Today I had a reader giving a fantastic summary of my argument and asked great questions, for which I am extremely grateful:
I am in the process of reading your book ‘Marcion and the Dating of the Synoptic Gospels’ and wanted to make sure I am understanding your argument correctly before I use it in my essay.Put in simple terms- Marcion's gospel was the first, however it was a draft and he did not put his name on it.
>correct (as authors did not put their names on either drafts or texts not meant to be published, or other people's texts - although the latter sometimes happened as one can see in pseudepigraphy. But Marcion did not write anything pseudepigraphical, the letters of Paul which he collected, he correctly gave as the letters of Paul, and Colossians and Laodiceans[=Ephesians] he certainly took for authentically Paul's letters).
The four gospels used/plagiarised it, and rewrote it with additions concerning Christianity's link to Judaism.
>correct again, that is what Marcion, according to Tertullian, states (you can also check my new monograph on this topic Tertullian's Preface to Marcion's Gospel, Leuven:Peeters 2016).

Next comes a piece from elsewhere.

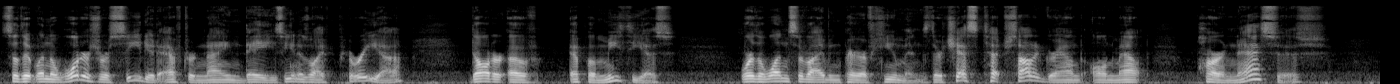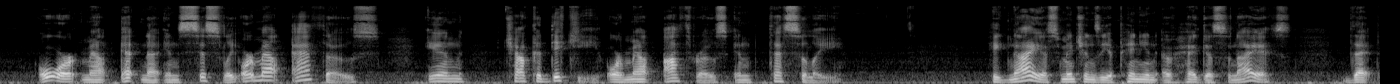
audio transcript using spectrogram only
so that when the waters receded after nine days, he and his wife Pyrrha, daughter of Epimetheus, were the one surviving pair of humans. Their chests touched solid ground on Mount Parnassus, or Mount Etna in Sicily, or Mount Athos in Chalkidiki, or Mount Athros in Thessaly. Hyginus mentions the opinion of Hegesias that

This angered him, did he then rewrite another one? Taking out the things they added concerning Judaism?
>It angered him, as he saw his intention distorted. He did not write another one (perhaps only slightly updated it), but now he decided to publish it together with the preface on which Tertullian relies, and together with 10 Pauline Letters. This is the book, he called by the term he now coined as "The New Testament" to make it absolutely clear, that this New Testament should not be linked (as in the plagiarising Gospels) with what already Paul called the Old Testament (now by Marcion taken als a book).

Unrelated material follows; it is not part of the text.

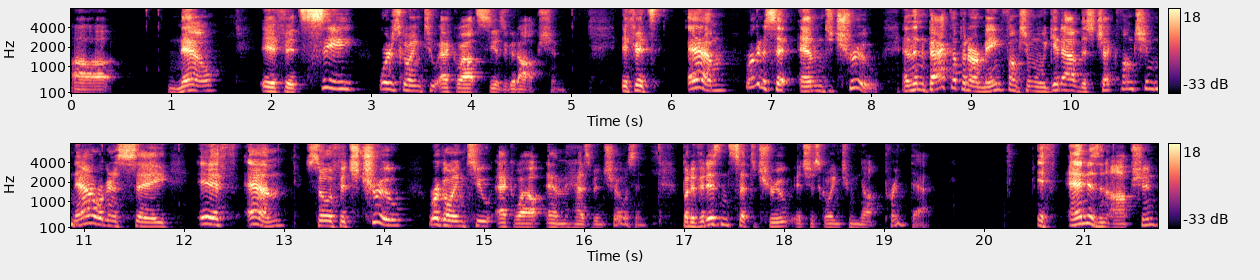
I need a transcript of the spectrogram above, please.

If this is correct, would it be possible to form an argument that it may be true Christianity therefore did not come from Jewish roots as he wrote the original doctrine and none of the links were included? Or is it more reasonable to say that due to his determination to make Christianity separate he just didn't include the obvious links to Judaism? And the four gospels realised this and therefore rewrote it including the important common tradition?

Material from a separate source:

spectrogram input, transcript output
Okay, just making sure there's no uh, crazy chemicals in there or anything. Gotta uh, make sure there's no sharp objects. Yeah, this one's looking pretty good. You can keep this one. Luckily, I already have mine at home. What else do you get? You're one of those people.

>I would think along a middle line between your two thoughts. Don't forget, even if you want to distinguish yourself from what you now construct to be 'Judaism', you start from this construction of yours. And in this regard the 'New' is not such a novelty as you want to have it. And in this regard, Marcion is not fundamentally different from those who plagiarised them - the difference lies in that he consciously wanted to dissociate himself and what he perceived and even termed to be 'Christianity' from what he saw to be 'Judaism' and begin a separate heresy and tradition, whereas his plagiarisers saw 'Christianity' as heirs of the Jewish tradition which disinherited all those other Jews who from now on were no longer regarded as 'verus Israel' (true Israel), as Justin states.